With due respect to the do-it-yourselfer incorporation and legal tools, and particularly my long-term friends at Nolo Press, if you are going to have your own business then you want a long-term relationship with a business attorney.
This is a litigious world. Avoiding attorneys is false economy. Normally you start with a small business attorney. As you grow that might expand to include an intellectual property specialist and maybe an employee law specialist.
I’ve worked with several excellent attorneys. I’ve made some mistakes, and I’ve learned a few things. Here’s my advice on that:
1. Take time to select carefully.
If you own a business you need to have relationships with at least one attorney and at least one accountant. Take the time to find compatible competent professionals. Start by asking around (friends, relatives, business people you know) for recommendations.
Don’t just jump with the first person recommended by your friends or relatives, find at least three candidates. Look at their websites (an aside: I won’t deal with professionals who don’t have competent websites; it’s 2011), see if you can find their content offerings in blogs, follow them on twitter if they’re there, and – by far the most important – meet them and talk to them. Ask them about rates, and average monthly costs. Ask them for a client list and check references. If they’re shy about giving you names, that’s a warning sign.
If you have an attorney in the family, think about this example: The smartest attorney I ever worked with was my older brother. It’s great to have somebody you trust. But that also got awkward occasionally because he worked for me for free, and it was hard to ask for help when it was free. When I changed attorneys because we moved, my next attorney was delightfully proactive with making sure we had proper filings and minutes and such.
Forget all the mythology about sharks (and I have to apologize for my choice of illustration here; I couldn’t resist). I’ve run into some nasty dishonest attorneys, but I’ve had no trouble finding smart, honest, and easy-to-like attorneys. The attorney jokes and all that are the obvious phenomenon of a few bad apples giving the whole barrel a bad reputation.

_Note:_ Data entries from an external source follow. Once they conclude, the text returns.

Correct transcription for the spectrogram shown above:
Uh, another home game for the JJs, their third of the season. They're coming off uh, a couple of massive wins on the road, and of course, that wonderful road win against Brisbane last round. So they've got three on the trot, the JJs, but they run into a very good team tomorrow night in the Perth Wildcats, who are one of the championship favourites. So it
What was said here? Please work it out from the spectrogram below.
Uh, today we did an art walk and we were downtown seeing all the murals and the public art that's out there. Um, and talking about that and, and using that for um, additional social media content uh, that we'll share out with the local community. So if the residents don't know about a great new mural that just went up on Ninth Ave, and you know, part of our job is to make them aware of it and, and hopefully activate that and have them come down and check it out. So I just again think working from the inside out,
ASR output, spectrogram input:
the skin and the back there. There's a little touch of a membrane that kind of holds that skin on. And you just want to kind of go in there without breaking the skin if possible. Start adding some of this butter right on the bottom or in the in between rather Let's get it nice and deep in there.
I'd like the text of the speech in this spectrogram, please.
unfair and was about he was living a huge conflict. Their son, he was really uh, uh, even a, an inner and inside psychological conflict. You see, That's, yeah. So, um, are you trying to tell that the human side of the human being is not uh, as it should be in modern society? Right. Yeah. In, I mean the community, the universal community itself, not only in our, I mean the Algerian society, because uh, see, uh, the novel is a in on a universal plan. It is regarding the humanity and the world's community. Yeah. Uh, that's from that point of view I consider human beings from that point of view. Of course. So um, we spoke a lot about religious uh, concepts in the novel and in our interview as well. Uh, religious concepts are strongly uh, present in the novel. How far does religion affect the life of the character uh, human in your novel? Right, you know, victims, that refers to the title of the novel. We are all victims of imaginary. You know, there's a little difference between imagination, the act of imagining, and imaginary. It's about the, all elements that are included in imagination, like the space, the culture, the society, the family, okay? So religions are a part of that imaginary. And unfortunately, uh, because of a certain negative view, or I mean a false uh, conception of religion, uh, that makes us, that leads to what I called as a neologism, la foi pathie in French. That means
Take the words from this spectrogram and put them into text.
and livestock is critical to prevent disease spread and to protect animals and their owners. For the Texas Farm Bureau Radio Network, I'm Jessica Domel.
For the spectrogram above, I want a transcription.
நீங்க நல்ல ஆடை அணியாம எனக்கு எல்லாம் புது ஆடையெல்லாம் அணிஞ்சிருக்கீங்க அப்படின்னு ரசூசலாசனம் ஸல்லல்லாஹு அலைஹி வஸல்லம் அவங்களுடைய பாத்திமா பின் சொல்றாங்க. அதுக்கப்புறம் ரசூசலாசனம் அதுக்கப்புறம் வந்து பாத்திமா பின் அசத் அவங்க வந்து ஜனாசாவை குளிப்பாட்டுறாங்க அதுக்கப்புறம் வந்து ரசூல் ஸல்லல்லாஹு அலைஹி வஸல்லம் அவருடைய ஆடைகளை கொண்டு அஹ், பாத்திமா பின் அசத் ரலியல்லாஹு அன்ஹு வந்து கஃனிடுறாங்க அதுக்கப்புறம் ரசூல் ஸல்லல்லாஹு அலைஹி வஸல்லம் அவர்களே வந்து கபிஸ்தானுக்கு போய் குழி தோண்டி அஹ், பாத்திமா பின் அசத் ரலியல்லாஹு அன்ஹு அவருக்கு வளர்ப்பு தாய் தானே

2. Do your own homework to minimize costs
There’s so much good information and advice available, on the web and in books, that you can reduce legal fees by doing your homework first on things like choosing between sole proprietorship and corporation or LLC or partnership, for example, so you understand the main terms, and the most obvious tradeoffs. Then you optimize your situation by going into the attorney talk already knowing a lot of the basics. Let the attorney help you with the fine tuning.

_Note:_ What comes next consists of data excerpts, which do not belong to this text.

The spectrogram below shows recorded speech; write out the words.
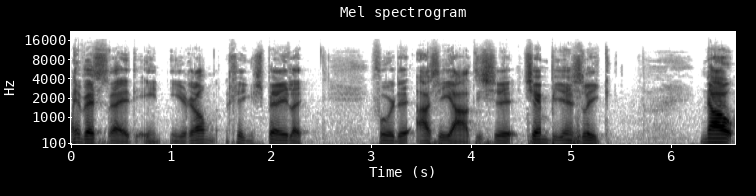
een wedstrijd in Iran ging spelen voor de Aziatische Champions League. Nou,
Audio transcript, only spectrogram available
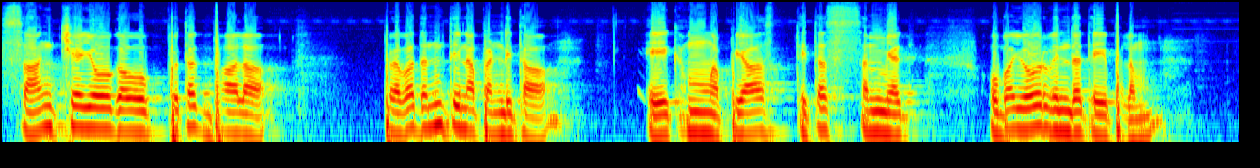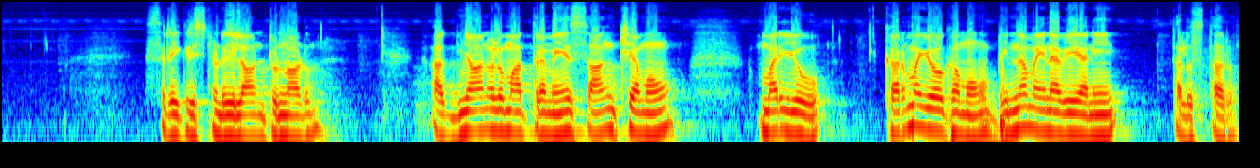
సాంఖ్యయోగౌ పృథగ్బాల ప్రవదంతిన పండిత ఏకం అప్యాస్త స్థిత సమ్యగ్. ఉభయోర్విందతే ఫలం. శ్రీకృష్ణుడు ఇలా అంటున్నాడు. అజ్ఞానులు మాత్రమే సాంఖ్యము మరియు కర్మయోగము భిన్నమైనవి అని తలుస్తారు.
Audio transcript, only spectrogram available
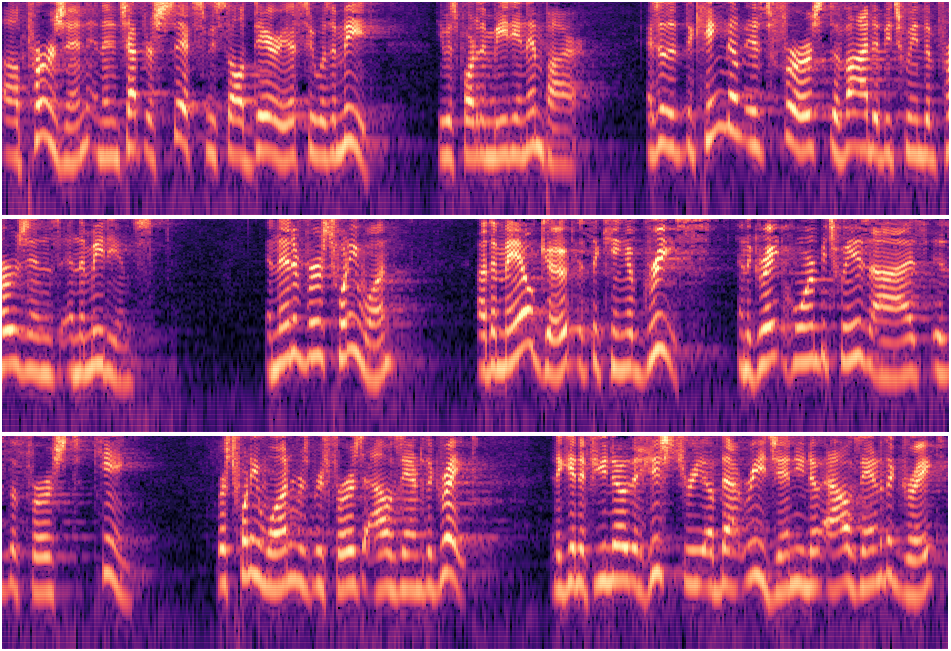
a Persian. And then in chapter 6, we saw Darius, who was a Mede. He was part of the Median Empire. And so the kingdom is first divided between the Persians and the Medians. And then in verse 21, uh, the male goat is the king of Greece, and the great horn between his eyes is the first king. Verse 21 refers to Alexander the Great. And again, if you know the history of that region, you know Alexander the Great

3. Watch the billing details carefully.
Be straight with your attorney about money. If there is an occasional business lunch or social meeting, make sure you’re clear about whether any of these are non-billing occasions. Be clear with phone calls too. I liked to set the terms myself, specifying as I got into the conversation that I wanted some legal advice over the phone, and that I expected to pay for it; or, in some cases, that this was just social or community work or logistics, and I didn’t think of it as a billing call.
Then read your bills. Look at the time charge amounts, and question them when they aren’t obvious. Question them when they are bundled up into general categories only, like research, for example, rather than itemized down to the detailed incidents.

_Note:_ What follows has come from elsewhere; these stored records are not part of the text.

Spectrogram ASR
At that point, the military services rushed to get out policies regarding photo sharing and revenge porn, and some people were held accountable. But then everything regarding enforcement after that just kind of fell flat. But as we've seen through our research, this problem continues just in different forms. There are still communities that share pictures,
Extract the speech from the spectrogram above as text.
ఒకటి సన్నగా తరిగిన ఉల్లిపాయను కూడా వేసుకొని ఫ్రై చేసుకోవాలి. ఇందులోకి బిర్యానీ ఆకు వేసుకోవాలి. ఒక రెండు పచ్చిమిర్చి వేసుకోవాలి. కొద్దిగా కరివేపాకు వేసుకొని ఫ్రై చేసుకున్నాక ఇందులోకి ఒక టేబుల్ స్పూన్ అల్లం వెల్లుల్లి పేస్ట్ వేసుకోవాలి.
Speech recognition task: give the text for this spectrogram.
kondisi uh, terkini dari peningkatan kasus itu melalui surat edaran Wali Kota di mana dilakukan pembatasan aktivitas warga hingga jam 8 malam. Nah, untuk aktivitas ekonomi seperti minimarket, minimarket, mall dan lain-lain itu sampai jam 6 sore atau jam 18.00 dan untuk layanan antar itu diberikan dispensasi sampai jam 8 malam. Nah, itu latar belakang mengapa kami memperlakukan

4. Distinguish between legal advice and business advice
Help your attorney manage this important distinction. You want your attorney to give you legal advice, but the borders get blurry. For example, you’re trying to do a contract with a big company and their contract has disputes being settled in their home jurisdiction. That happens a lot, and when it does, the biggest dog wins. If you don’t handle the difference between legal advice and business advice well, you can end up with your attorney wasting your time and money, and even screwing up the deal, by insisting on controlling the theoretical venue of theoretical future disputes.
Great moments in attorney business: I worked for years with an attorney named Tom Hoyt who had the sense to make the distinction clear. “That’s a business decision,” he would say. “My job is to tell you the legal side, but you have to decide whether or not you want to take the business risk.” That avoids the awkwardness that happens when the attorney advises one thing, for legal reasons; and you do the other, for business reasons.
5. Demand and accept responsibility
There are some things attorneys are supposed to actually do for you, as professionals, rather than just advise you. For example, keeping files of corporate minutes, fling the annual paperwork for the corporation, tasks that involve just doing, not asking. Tell your attorneys in the beginning of the relationship that you expect them to take responsibility for these tasks; you will be billed, but you won’t be paying the penalties incurred if they do it wrong.
And, as the reality of point number 4, accept the responsibility for choices you make because you have to, the business choices, when they have bad outcomes.
(Image: egarc2/Flickr cc)